Gwendolyn Bennett, a teacher, artist, and writer, was born in Giddings, Texas in 1902. She never published her collected work, but her poems, short stories, and nonfiction columns appeared in literary journals, among them Opportunity, Fire!! and Palms. Bennett was connected to the Harlem Renaissance and a dedicated supporter of African American writers and artists through support groups, community centers, and schools. She died in Reading, Pennsylvania in 1981.

Fantasy

Gwendolyn Bennett
I sailed in my dreams to the Land of Night
Where you were the dusk-eyed queen,
And there in the pallor of moon-veiled light
The loveliest things were seen ...

A slim-necked peacock sauntered there
In a garden of lavender hues,
And you were strange with your purple hair
As you sat in your amethyst chair
With your feet in your hyacinth shoes.

Oh, the moon gave a bluish light
Through the trees in the land of dreams and night.
I stood behind a bush of yellow-green
And whistled a song to the dark-haired queen ...

This poem is in the public domain.

This poem is in the public domain.

Gwendolyn Bennett

Gwendolyn Bennett, a teacher, artist, and writer, was born in Giddings, Texas in 1902. She never published her collected work, but her poems, short stories, and nonfiction columns appeared in literary journals, among them Opportunity, Fire!! and Palms. Bennett was connected to the Harlem Renaissance and a dedicated supporter of African American writers and artists through support groups, community centers, and schools. She died in Reading, Pennsylvania in 1981.

by this poet

poem
Some things are very dear to me—
Such things as flowers bathed by rain
Or patterns traced upon the sea
Or crocuses where snow has lain ...
the iridescence of a gem,
The moon’s cool opalescent light,
Azaleas and the scent of them,
And honeysuckles in the night.
And many sounds are also dear—
Like winds that sing
poem
1
Brushes and paints are all I have
To speak the music in my soul—
While silently there laughs at me
A copper jar beside a pale green bowl.

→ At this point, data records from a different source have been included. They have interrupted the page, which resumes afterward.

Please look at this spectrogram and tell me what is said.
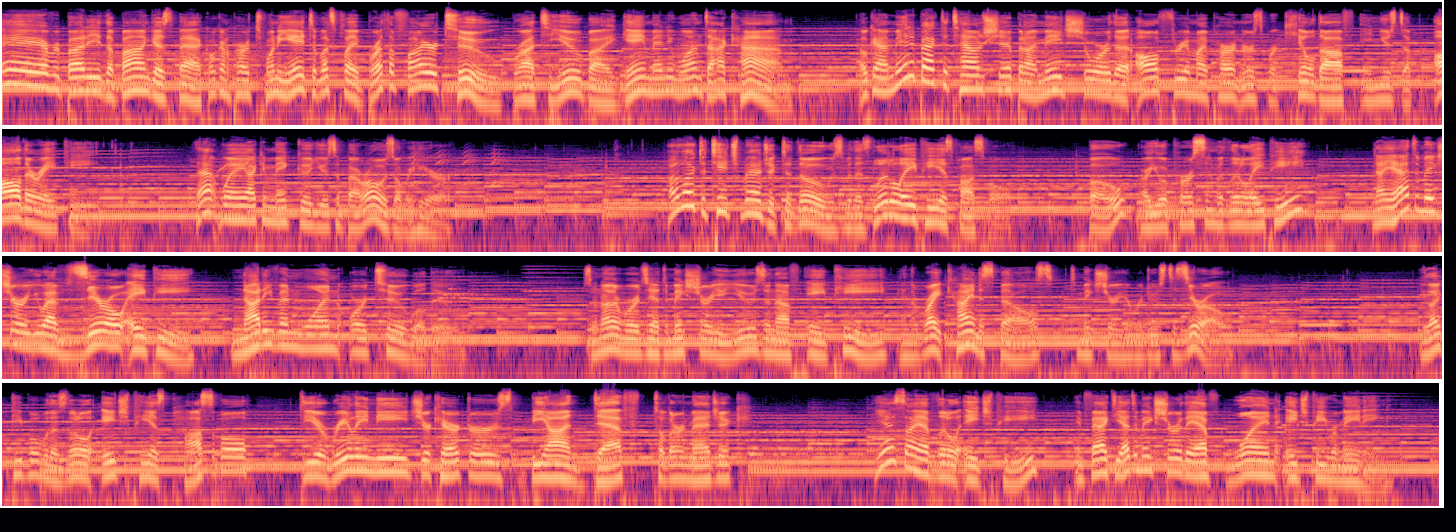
Hey everybody, the Banga's back. Welcome to part 28 of Let's Play Breath of Fire 2, brought to you by GameAnyone.com. Okay, I made it back to Township and I made sure that all three of my partners were killed off and used up all their AP. That way I can make good use of Barrows over here. I like to teach magic to those with as little AP as possible. Bow, are you a person with little AP? Now you have to make sure you have zero AP. Not even one or two will do. So in other words, you have to make sure you use enough AP and the right kind of spells to make sure you're reduced to zero. You like people with as little HP as possible? Do you really need your characters beyond death to learn magic? Yes, I have little HP. In fact, you have to make sure they have 1 HP remaining.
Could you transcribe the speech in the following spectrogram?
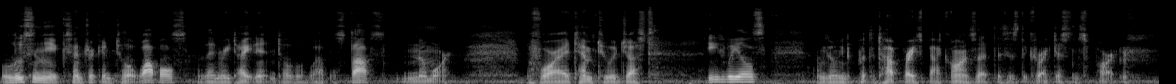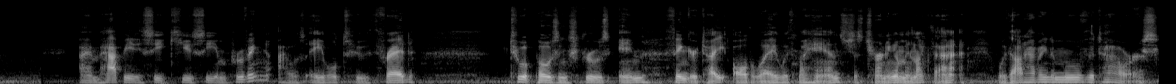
loosen the eccentric until it wobbles, then retighten it until the wobble stops. No more. Before I attempt to adjust these wheels, I'm going to put the top brace back on so that this is the correct distance apart. I'm happy to see QC improving. I was able to thread two opposing screws in finger tight all the way with my hands, just turning them in like that without having to move the towers.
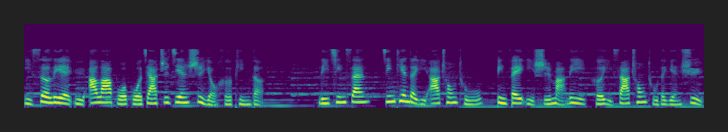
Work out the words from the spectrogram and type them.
以色列与阿拉伯国家之间是有和平的。厘清三，今天的以阿冲突并非以实玛利和以撒冲突的延续。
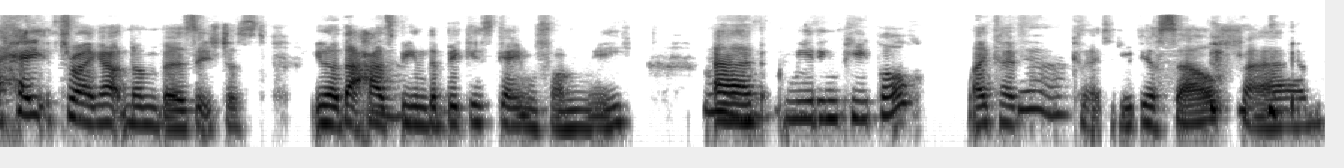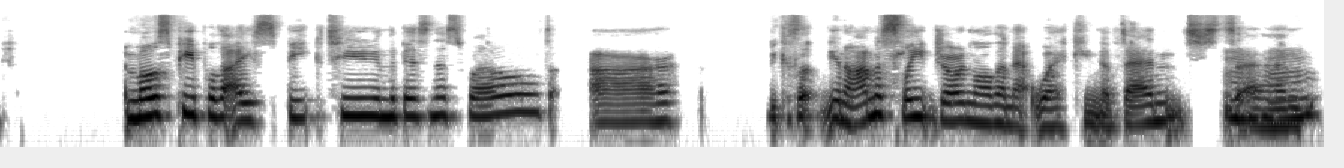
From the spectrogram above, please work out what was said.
I hate throwing out numbers. It's just, you know, that has yeah. been the biggest game from me. Mm. And meeting people, like I've yeah. connected with yourself. Um, most people that I speak to in the business world are because you know I'm asleep during all the networking events. Mm-hmm. Um,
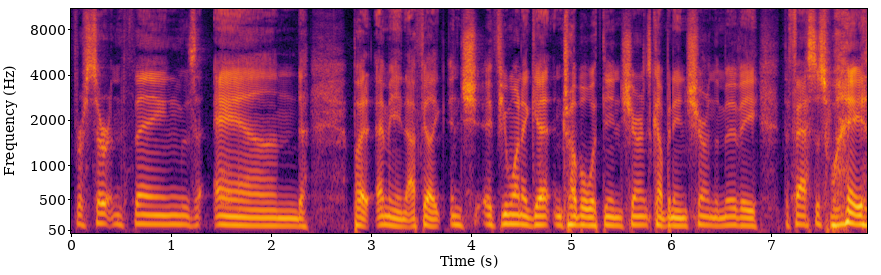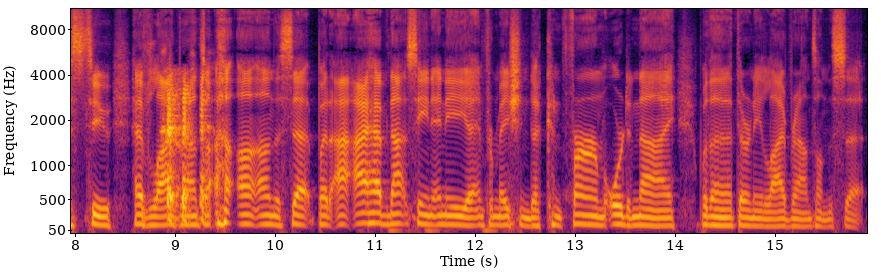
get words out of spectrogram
for certain things, and but I mean, I feel like ins- if you want to get in trouble with the insurance company insuring the movie, the fastest way is to have live rounds on, on, the set. But I, I have not seen any uh, information to confirm or deny whether or not there are any live rounds on the set.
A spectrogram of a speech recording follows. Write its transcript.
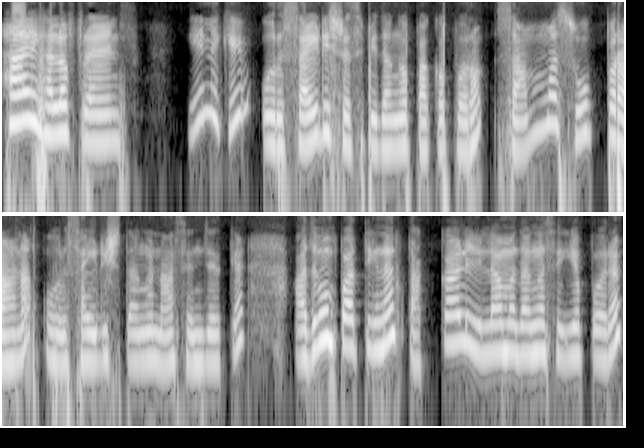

2
How strange that grass should sing—
Grass is so still a thing ...
And strange the swift surprise of snow
So soft it falls and slow.
poem
He came in silvern armour, trimmed with black—
A lover come from legends long ago—
With silver spurs and silken plumes a-blow,
And flashing sword caught fast and buckled back
In a carven sheath of Tamarack.
He came with footsteps beautifully slow,
And spoke in voice meticulously low.
He came and Romance followed